“Lemme tell you somethin’ now, Billy,” a third said, “you know the court appointed him to defend this n*****.”
“Yeah, but Atticus aims to defend him. That’s what I don’t like about it.”
This was news, news that put a different light on things: Atticus had to, whether he wanted to or not. I thought it odd that he hadn’t said anything to us about it – we could have used it many times in defending him and ourselves. He had to, that’s why he was doing it, equaled fewer fights and less fussing. But did that explain the town’s attitude? The court appointed Atticus to defend him. Atticus aimed to defend him. That’s what they didn’t like about it. It was confusing.

– Harper Lee

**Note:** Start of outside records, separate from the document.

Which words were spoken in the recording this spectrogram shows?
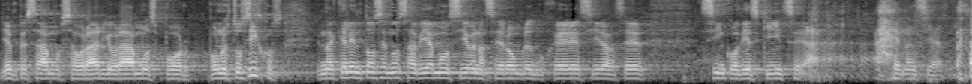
ya empezamos a orar y oramos por, por nuestros hijos. En aquel entonces no sabíamos si iban a ser hombres, mujeres, si iban a ser 5, 10, 15. no es cierto.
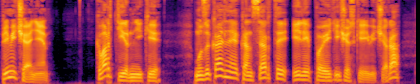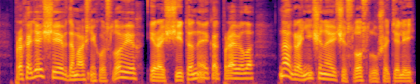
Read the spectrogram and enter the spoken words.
Примечание. Квартирники – музыкальные концерты или поэтические вечера, проходящие в домашних условиях и рассчитанные, как правило, на ограниченное число слушателей.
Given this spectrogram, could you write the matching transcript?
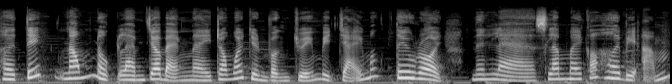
Thời tiết nóng nực làm cho bạn này trong quá trình vận chuyển bị chảy mất tiêu rồi Nên là Slammy có hơi bị ẩm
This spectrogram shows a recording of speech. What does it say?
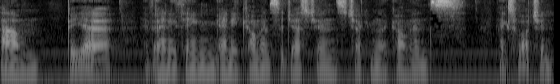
Um, but yeah, if anything, any comments, suggestions, check them in the comments. Thanks for watching.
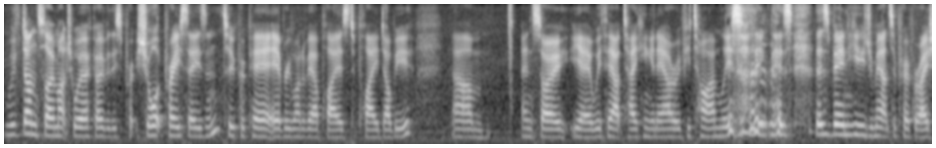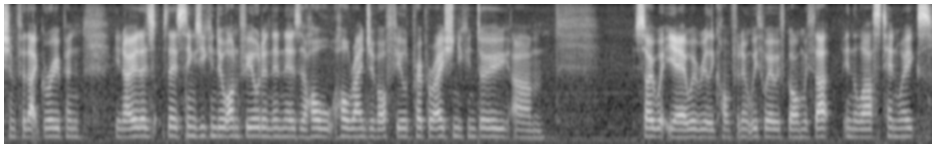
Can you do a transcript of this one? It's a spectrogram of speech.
We've done so much work over this pre- short pre-season to prepare every one of our players to play W. Um, and so, yeah, without taking an hour of your time, Liz, I think there's there's been huge amounts of preparation for that group, and you know, there's there's things you can do on field, and then there's a whole whole range of off field preparation you can do. Um, so we're, yeah, we're really confident with where we've gone with that in the last ten weeks.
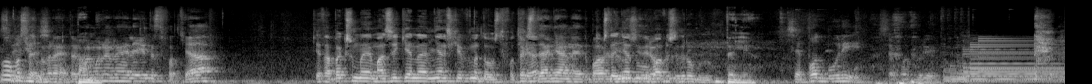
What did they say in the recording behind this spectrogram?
Όπως Συνεχίζουμε, θες. ναι. Το Πάμε. επόμενο είναι λέγεται στη φωτιά. Και θα παίξουμε μαζί και ένα- μια συσκευή με το στη Το φωτιά. 69 ναι, του Το Παύλου 69 του Σιδηρόπουλου. Παύλου Σιδηρόπουλου. Τέλεια. Σε πότ μπουρί. Σε ποτπουρί.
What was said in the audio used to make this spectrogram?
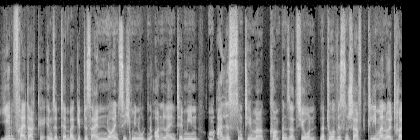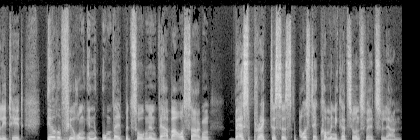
Jeden Freitag im September gibt es einen 90 Minuten Online-Termin, um alles zum Thema Kompensation, Naturwissenschaft, Klimaneutralität, Irreführung in umweltbezogenen Werbeaussagen, Best Practices aus der Kommunikationswelt zu lernen.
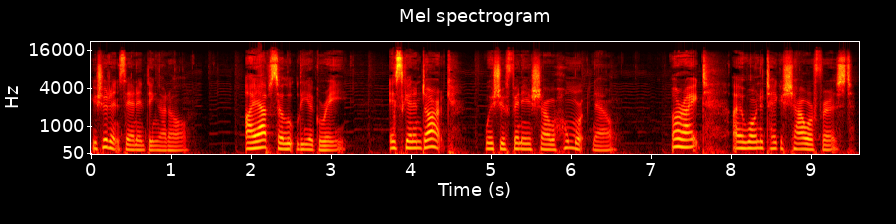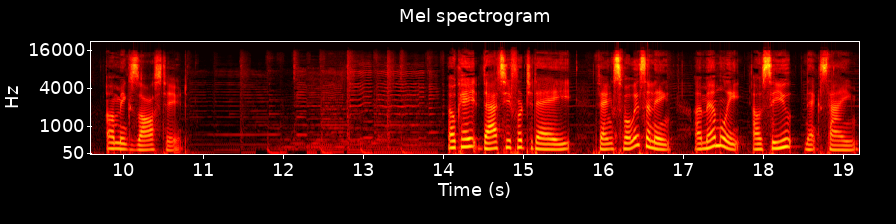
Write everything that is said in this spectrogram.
you shouldn't say anything at all. I absolutely agree. It's getting dark. We should finish our homework now. Alright, I want to take a shower first. I'm exhausted. Okay, that's it for today. Thanks for listening. I'm Emily. I'll see you next time.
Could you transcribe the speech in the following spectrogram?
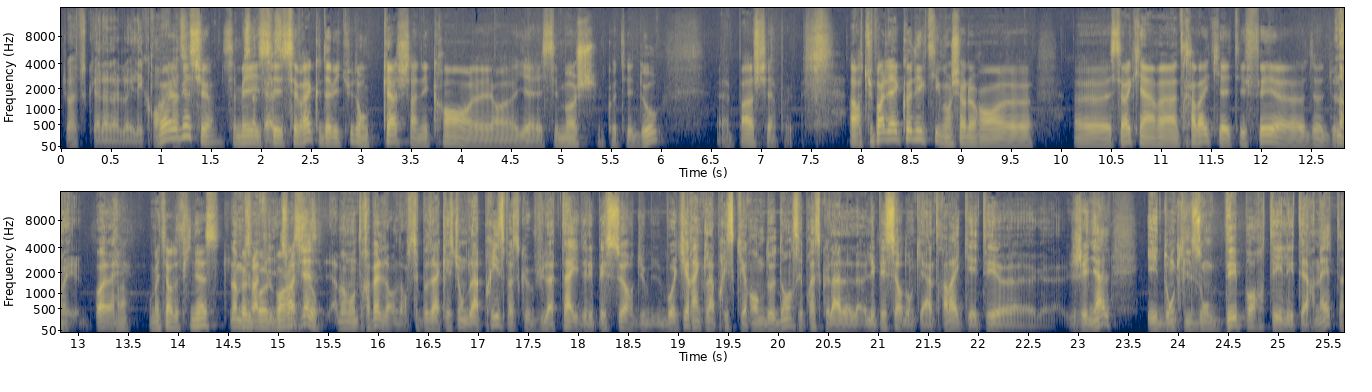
Tu vois, parce qu'elle a l'écran. Oui, bien sûr. Mais c'est vrai que d'habitude, on cache un écran, c'est moche côté dos, pas chez Apple. Alors, tu parlais de la connectique, mon cher Laurent. c'est vrai qu'il y a un, un travail qui a été fait de, de- Non mais ouais, ouais. voilà. En matière de finesse. tu Non, peux mais le- sur la, le sur la ratio. finesse, à un moment, tu te rappelles, on, on s'est posé la question de la prise parce que vu la taille de l'épaisseur du boîtier, rien que la prise qui rentre dedans, c'est presque l'épaisseur. Donc il y a un travail qui a été euh, génial. Et donc ils ont déporté l'Ethernet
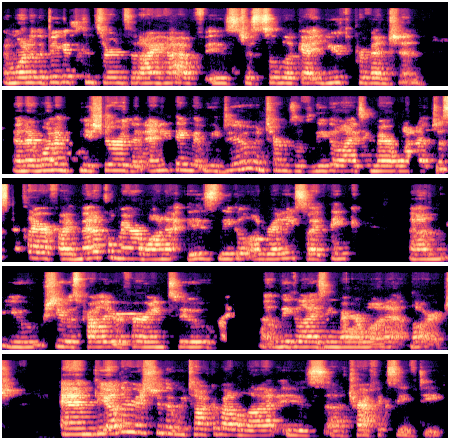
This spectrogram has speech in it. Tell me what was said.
And one of the biggest concerns that I have is just to look at youth prevention and I want to be sure that anything that we do in terms of legalizing marijuana, just to clarify, medical marijuana is legal already. So I think um, you, she was probably referring to uh, legalizing marijuana at large. And the other issue that we talk about a lot is uh, traffic safety.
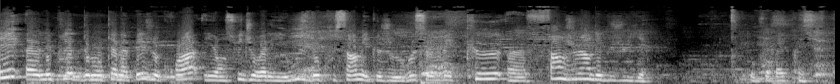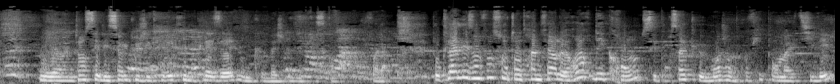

To Kill a Mockingbird, Chapter 16. Scout hears the chatter from court spectators that Atticus had to defend Tom Robinson because he was appointed by Judge Taylor. But he hadn’t told his children that. She is further confused when the chatterers say Atticus aims to put on a defense for Tom and they don’t like this. Atticus wanted to take on Tom’s case because he wants justice to be served and wants to protect people’s rights, and he needs his children to understand how deeply he cares about this. Always the morally principled and excellent father who teaches by example.